Body

How your breast size can affect how much you exercise

Turns out the bigger the boobs, the less likely you'll exercise – but we can’t say we’re surprised!

By Anya Truong-George
If you're big breasted, chances are, unless you've nabbed yourself the ultimate sports bra, you'll probably find the thought of exercising pretty unappealing.
Forget the shortness of breath, excessive sweat or a general lack of motivation - boob discomfort is very real and according to a new study, the size of your breasts can impact how much you exercise, but we can't say we're surprised.
A 2015 study found breast related issues were the fourth biggest deterrent to working out, mainly because they couldn't find the right sports bra, they experienced chest pain or were in general, just embarrassed that their breast were moving about so much.
And honestly, we can relate.
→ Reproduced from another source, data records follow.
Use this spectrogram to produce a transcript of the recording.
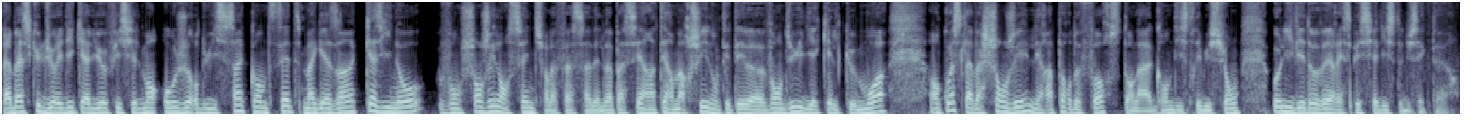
La bascule juridique a lieu officiellement aujourd'hui. 57 magasins casinos vont changer l'enseigne sur la façade. Elle va passer à Intermarché dont était euh, vendue il y a quelques mois. En quoi cela va changer les rapports de force dans la grande distribution? Olivier Dauvert est spécialiste du secteur.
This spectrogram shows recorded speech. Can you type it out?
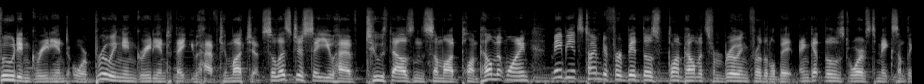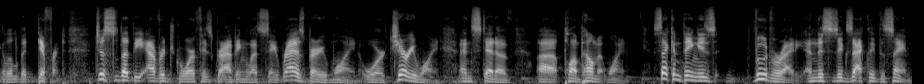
food ingredient or brewing ingredient that you have too much of. So let's just say you have 2,000 some odd plump helmet wine. Maybe it's time to forbid those plump helmets from brewing for a little bit and get those dwarves to make something a little bit different, just so that the average dwarf is grabbing, let's say, raspberry wine or cherry wine instead of uh, plump helmet wine. Second thing is food variety, and this is exactly the same.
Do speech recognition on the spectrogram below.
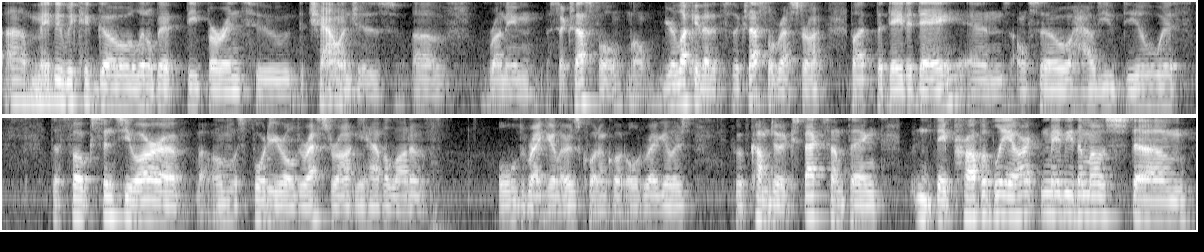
Uh, maybe we could go a little bit deeper into the challenges of running a successful, well, you're lucky that it's a successful restaurant, but the day to day, and also how do you deal with the folks, since you are a almost 40 year old restaurant and you have a lot of old regulars, quote unquote old regulars, who have come to expect something, they probably aren't maybe the most um,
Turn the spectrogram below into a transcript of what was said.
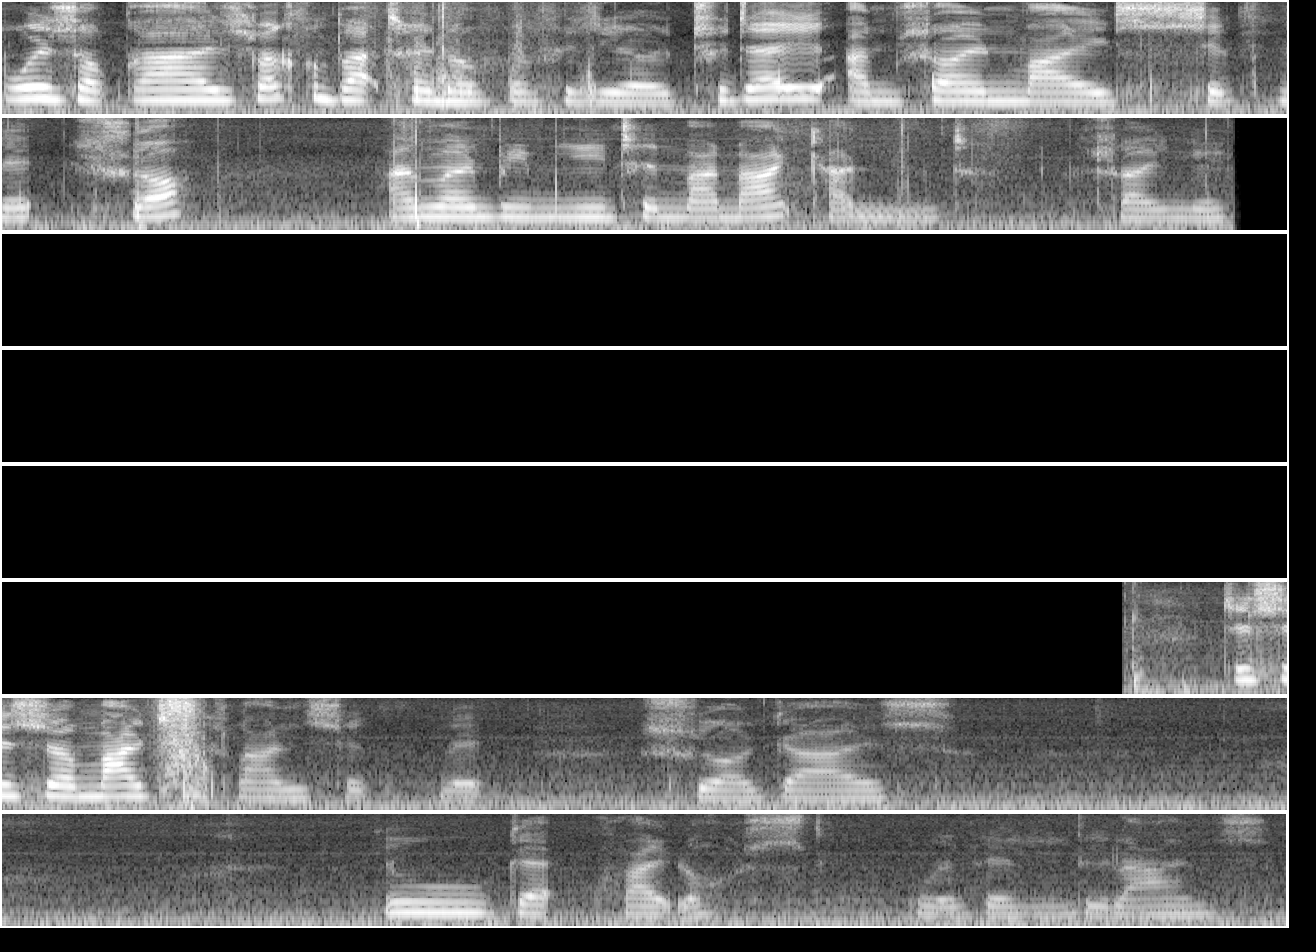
What is up guys, welcome back to another video. Today I'm showing my signature. I'm going to be muting my mic and showing you. This is a mighty clan signature, guys. You get quite lost within the lines.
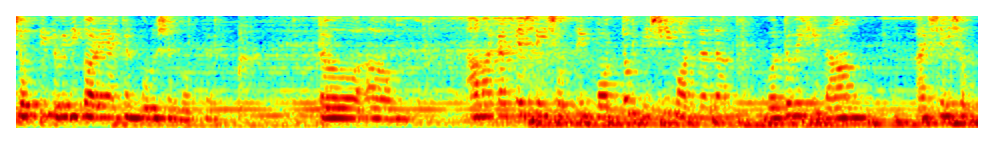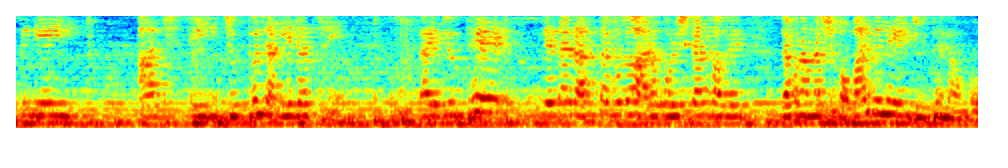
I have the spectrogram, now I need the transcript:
শক্তি তৈরি করে একজন পুরুষের মধ্যে। তো আম, আমার কাছে সেই শক্তির বড্ড বেশি মর্যাদা বড্ড বেশি দাম আর সেই শক্তি নিয়েই আজ এই যুদ্ধ চালিয়ে যাচ্ছি। তাই যুদ্ধে জেতার রাস্তাগুলো আরও পরিষ্কার হবে যখন আমরা সবাই মিলে এই যুদ্ধে নামবো।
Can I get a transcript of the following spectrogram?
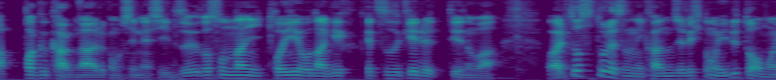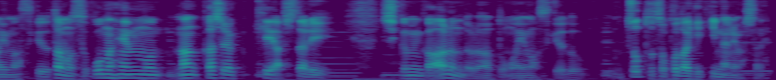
圧迫感があるかもしれないし、ずっとそんなに問いを投げかけ続けるっていうのは、割とストレスに感じる人もいるとは思いますけど、多分そこの辺も何かしらケアしたり、仕組みがあるんだろうなと思いますけど、ちょっとそこだけ気になりましたね。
But now, a new study has taken it one step further, discovering that indeed, the larger the breast size of women, the less vigorously they exercised in comparison to women with smaller breasts.
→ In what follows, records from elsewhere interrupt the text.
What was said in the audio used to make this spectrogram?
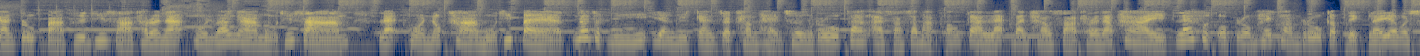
การปลูกป่าพื้นที่สาธารณะโพนว่างาหมู่ที่ 3 และโพนนกทาหมู่ที่ 8 นอกจากนี้ยังมีการจัดทำแผนเชิงรุกสร้างอาสาสมัครป้องกันและบรรเทาสาธารณภัย และฝึกอบรมให้ความรู้กับเด็กและเยาวช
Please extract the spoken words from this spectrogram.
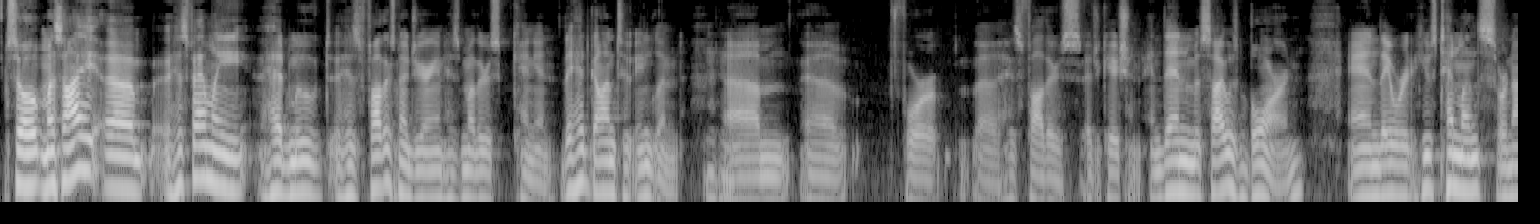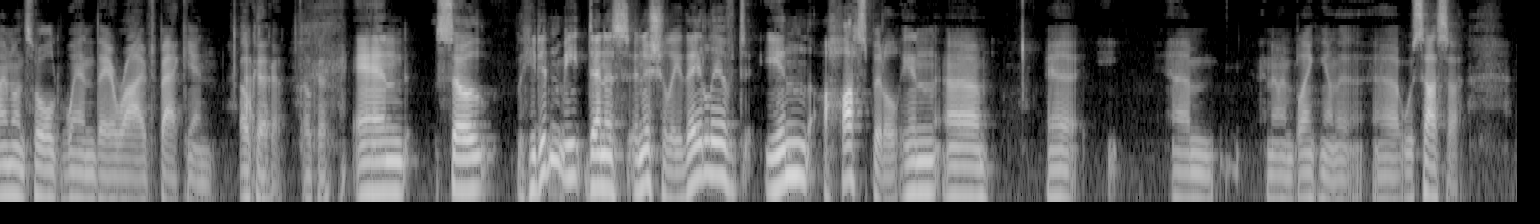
so Masai, um, his family had moved. His father's Nigerian, his mother's Kenyan. They had gone to England um, uh, for uh, his father's education, and then Masai was born, and they were. He was ten months or nine months old when they arrived back in Okay. Africa. Okay. And so he didn't meet Dennis initially. They lived in a hospital in, uh, uh, um, now I'm blanking on the, uh, Wasasa,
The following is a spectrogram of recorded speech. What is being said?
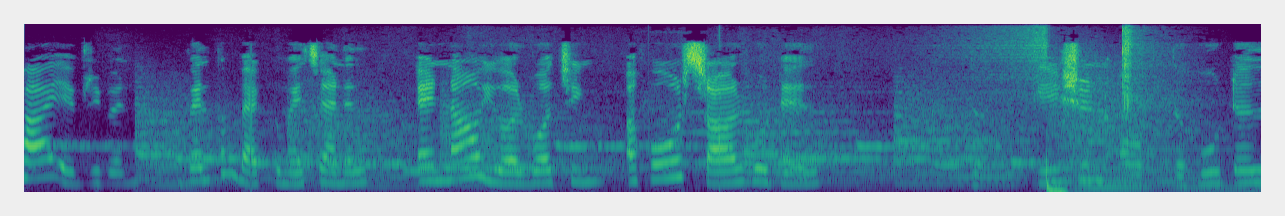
Hi everyone, welcome back to my channel and now you are watching a 4 star hotel. The location of the hotel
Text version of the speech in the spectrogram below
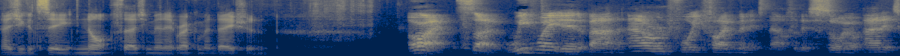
as you can see, not 30 minute recommendation. Alright, so we've waited about an hour and 45 minutes now for this soil, and it's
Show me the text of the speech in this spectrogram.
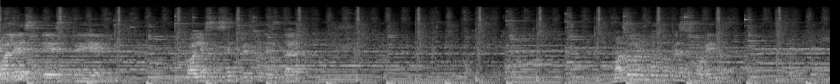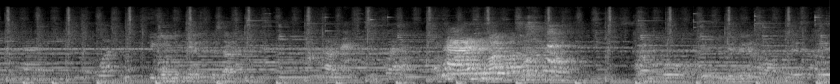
cuál es este cuál es ese peso de estar? Más o menos cuánto pesas ahorita. ¿Y cuánto quieres pesar? Más, más, más o menos. ¿Cuánto quieres este,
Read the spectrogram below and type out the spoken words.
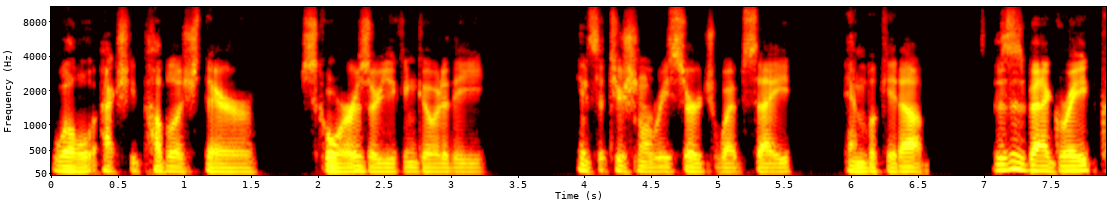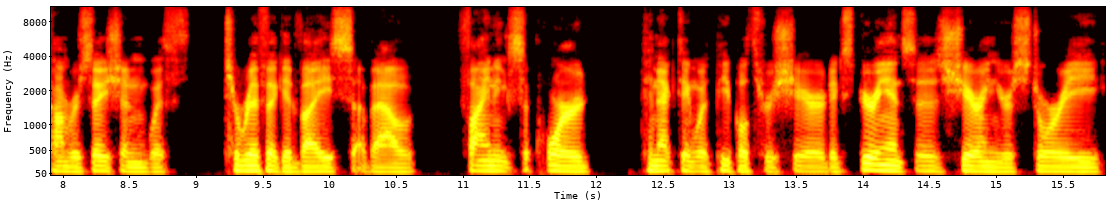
will actually publish their scores, or you can go to the institutional research website and look it up. This has been a great conversation with terrific advice about finding support, connecting with people through shared experiences, sharing your story,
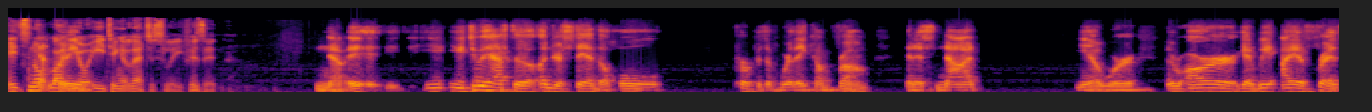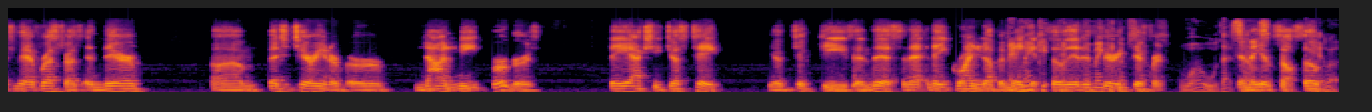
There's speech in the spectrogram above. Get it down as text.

Boob discomfort is very real, and it's impacting on whether we're exercising or not. (Image: Getty)
The study, conducted by the University of Wollongong and published in the Journal of Science and Medicine Sport saw the researchers split 355 participants up into four groups based on their breast size.
Each woman, between the ages of 18 to 75, whose BMIs ranged between normal and obese, filled out a survey detailing their physical activity in the past week and whether they thought their breast size affected it.
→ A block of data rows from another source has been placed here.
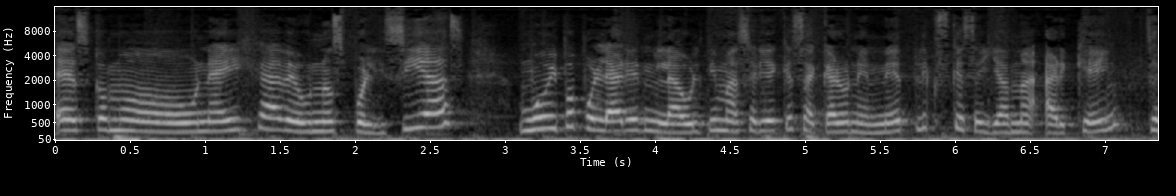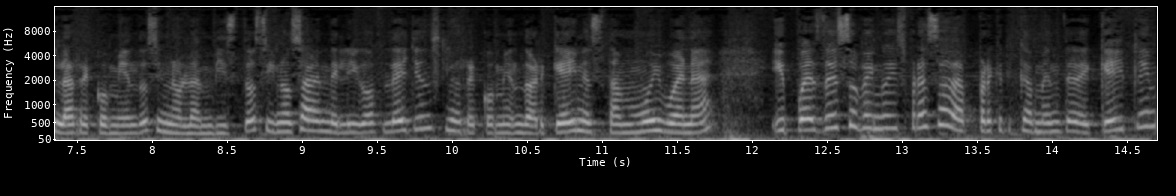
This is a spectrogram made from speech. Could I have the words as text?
Es como una hija de unos policías, muy popular en la última serie que sacaron en Netflix que se llama Arcane. Se la recomiendo si no la han visto. Si no saben de League of Legends, les recomiendo Arcane, está muy buena. Y pues de eso vengo disfrazada prácticamente de Caitlyn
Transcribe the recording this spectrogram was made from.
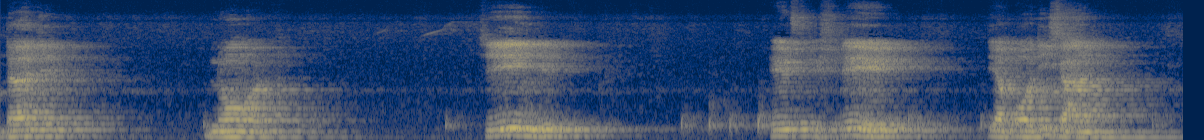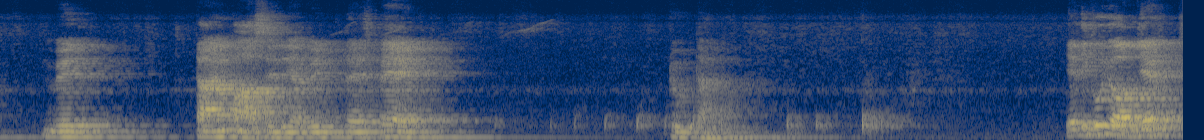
does not change its state या पोजिशन विद टाइम पास या विद रेस्पेक्ट time यदि कोई ऑब्जेक्ट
The researchers then used 3D scanning to precisely measure the volume of each woman's breasts and categorise them as small, medium, large or very large, as bra sizing can be very inconsistent.
The results found that as women's breast sizes grew, their participation in physical activity decreased, particularly if the form of exercise was vigorous, such as jogging.
In general, slimmer women tended to have smaller breasts and vice versa, but even among overweight women with small breasts and normal-weight women with large breasts, the relationship to working out stayed consistent.
Women with larger breasts, no matter their BMI, exercised less on average than those with smaller ones.
The results showed that the more vigorous the activity, the less likely someone with large breasts would participate in it because of the discomfort it can bring, for example jogging. (Image: Getty)
Lead author Dr Celeste Coltman, an assistant professor at the University of Canberra, says the results show the importance of women learning how to find and fit high-quality sports bras to help women with large breasts be able to participate in all intensities of physical activity so they can enjoy the health benefits associated with an active lifestyle.
As a result of the research, Dr Coltman, along with her collaborators, Julie Steele and Deirdre McGhee, have developed a free app to help active women assess their breast size.
Dr Colton also suggests that large-breasted women who haven't exercised much should try low-impact activities like walking and swimming, if they can find togs with a built-in bra.
"Swimming and other water-based activities like aqua aerobics can be ideal," she says, "because the buoyant forces of the water slow the downward movement of breasts."